As an extension of the side-work I do (websites) I was reading a triathlete's blog. This is someone I don't know, who used to work with someone I do know.
I'll start out by saying that for 99% of us, this whole multi-sport thing is nothing more than a hobby. So when you start looking at our opinions, or what we like or dislike, who cares, right ? If you're happy, then that's it really, right ? I mean, if you say 'I think drafting should be legal in USAT races' I'm going to argue with you, but otherwise, hey, whatever makes you happy makes you happy.
This athlete was saying that it's no secret that she doesn't like training with a heart-rate monitor. She's right, because it's on her blog. In her opinion, training with heart rate holds her back.

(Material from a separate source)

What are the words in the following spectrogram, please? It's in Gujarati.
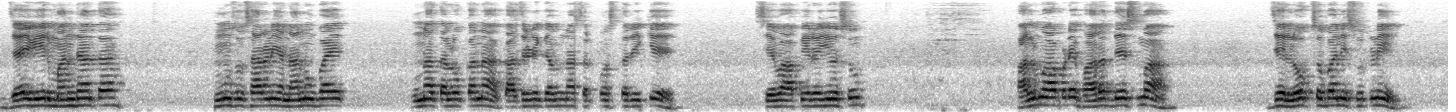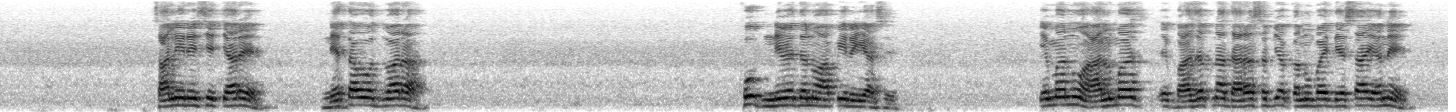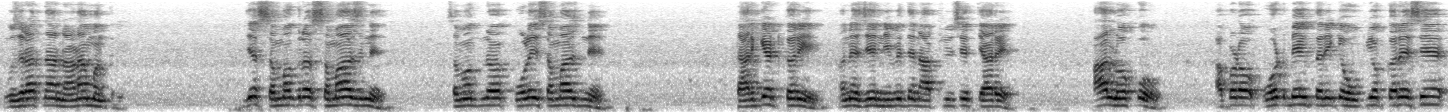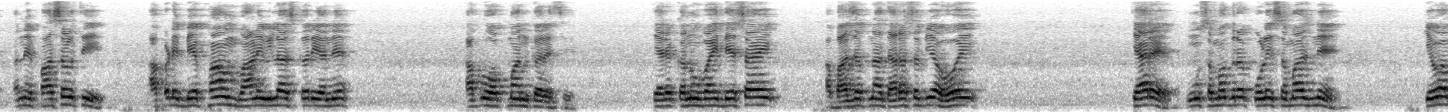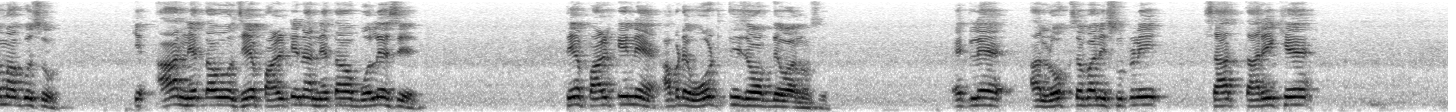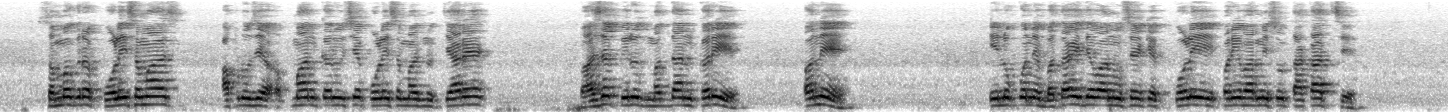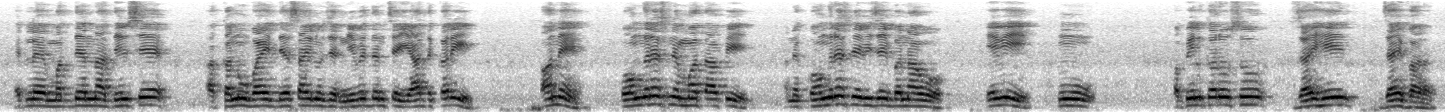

I thought that was interesting.
I see the heart rate monitor as a tool. I don't use it for all my workouts, but I use it frequently. If coach tells me to run 45 minutes in A or spin easy for 90 minutes, I certainly don't need the HRM for that. If I'm doing a run with short bursts at race pace, I probably don't need the heart rate monitor. It can provide interesting data, but I use speed and effort to determine if I'm reaching race pace (or I do the workout on a treadmill, where I can guarantee it).
This athlete was talking about using power on the bike. It would be cool to be able to afford and have the time to adjust to working with a power tap. That's probably not going to happen for me. I actually find the HRM extremely useful on the bike, because unlike on the run, in workouts at least, I often have trouble elevating my heart rate. Today was an example.
I was supposed to ride in low B for an hour. That was no problem, although I was under 120 a lot, which technically isn't B, it's upper A. But then it was 12 X 1 minute in C with 2 minutes recovery. The highest my heartrate ever got was 152 on one effort that included a climb, other than that I was barely reaching 145. What does that tell me ? I still need to work on what it means and feels like to ride in C.
I guess it comes back to how you use the tools. I use heart rate to complete my workouts the way my coach tells me to. But if I really don't want to be passed by a scooter when I'm supposed to be riding in low B, I let myself go for a few minutes (and then yes, I'm in C). On the run, if I've got a chance to make a catch, or I spend part of my two hour run doing a loop with someone else, maybe the heart rate takes a back seat.
That's not to say I just shove it aside. I think if you've got two hours in low B, you better be in low B 1:45 of that. Eric says that heart rate is a guide, and don't sweat it.
I don't know, I think all the tools you can use, all the data you can gather, it's all got its uses. That said, if you're happy, you're happy, and if you're not, you're not.
But to me, heart rate is a pretty time-tested and valuable training tool.